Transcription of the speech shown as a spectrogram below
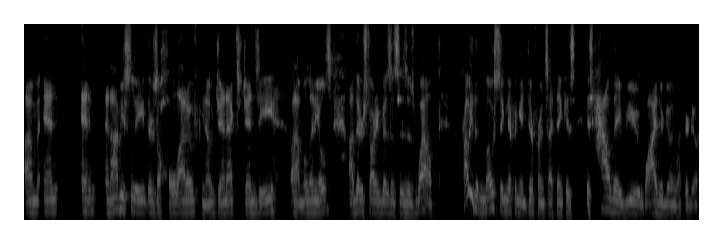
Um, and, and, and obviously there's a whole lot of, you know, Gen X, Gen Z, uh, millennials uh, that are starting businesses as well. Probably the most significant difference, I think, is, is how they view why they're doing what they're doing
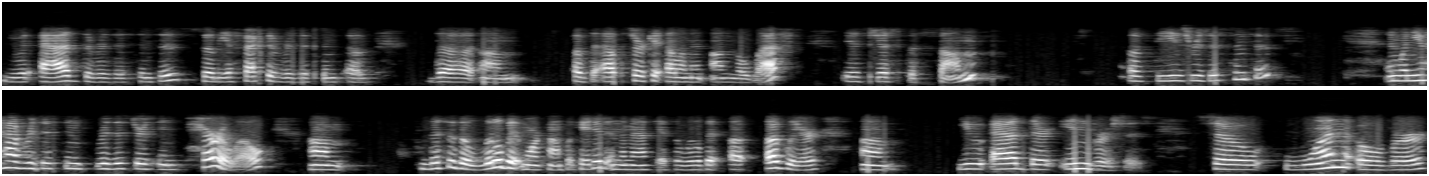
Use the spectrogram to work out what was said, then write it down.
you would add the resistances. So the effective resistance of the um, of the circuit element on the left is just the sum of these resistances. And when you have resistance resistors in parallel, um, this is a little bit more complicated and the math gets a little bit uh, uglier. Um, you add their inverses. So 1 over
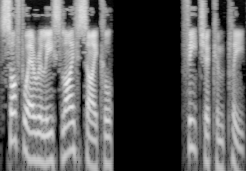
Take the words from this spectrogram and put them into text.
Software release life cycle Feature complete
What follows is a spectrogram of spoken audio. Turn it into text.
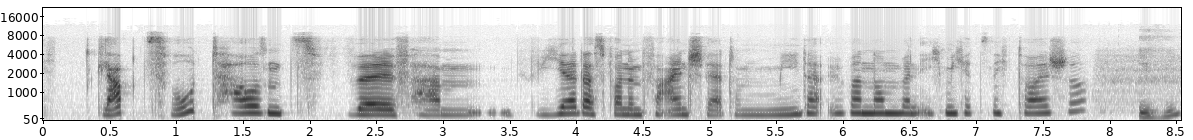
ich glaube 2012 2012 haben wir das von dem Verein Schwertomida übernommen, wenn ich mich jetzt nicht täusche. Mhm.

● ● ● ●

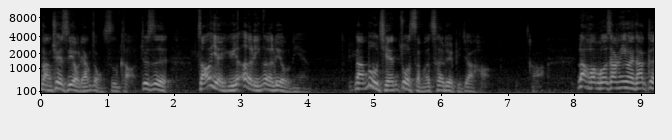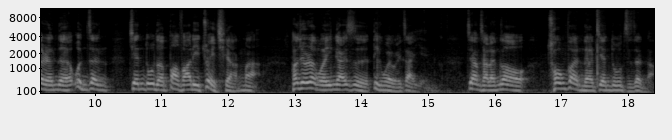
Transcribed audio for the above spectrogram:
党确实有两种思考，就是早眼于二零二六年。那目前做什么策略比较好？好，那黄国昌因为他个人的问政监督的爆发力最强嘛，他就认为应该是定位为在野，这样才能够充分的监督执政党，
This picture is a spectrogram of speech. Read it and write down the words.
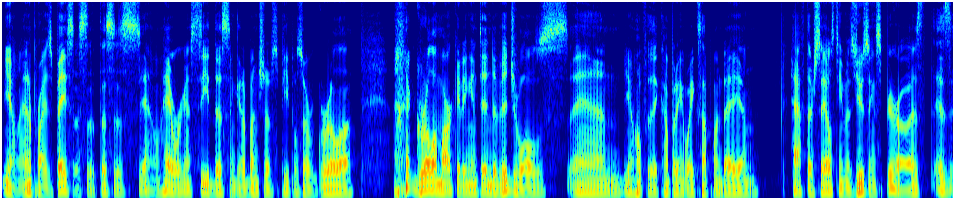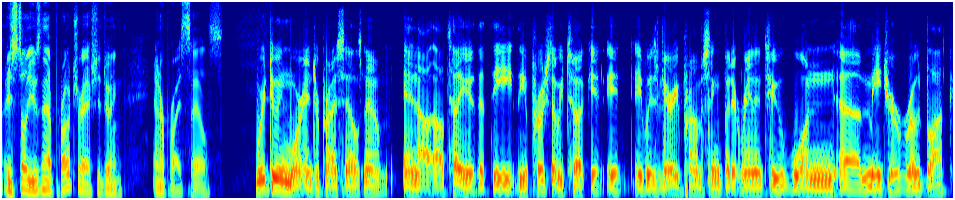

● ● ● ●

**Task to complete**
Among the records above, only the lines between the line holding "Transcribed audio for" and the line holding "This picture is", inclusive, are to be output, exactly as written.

**Response box**
Transcribed audio for the above spectrogram:
党确实有两种思考，就是早眼于二零二六年。那目前做什么策略比较好？好，那黄国昌因为他个人的问政监督的爆发力最强嘛，他就认为应该是定位为在野，这样才能够充分的监督执政党，
This picture is a spectrogram of speech. Read it and write down the words.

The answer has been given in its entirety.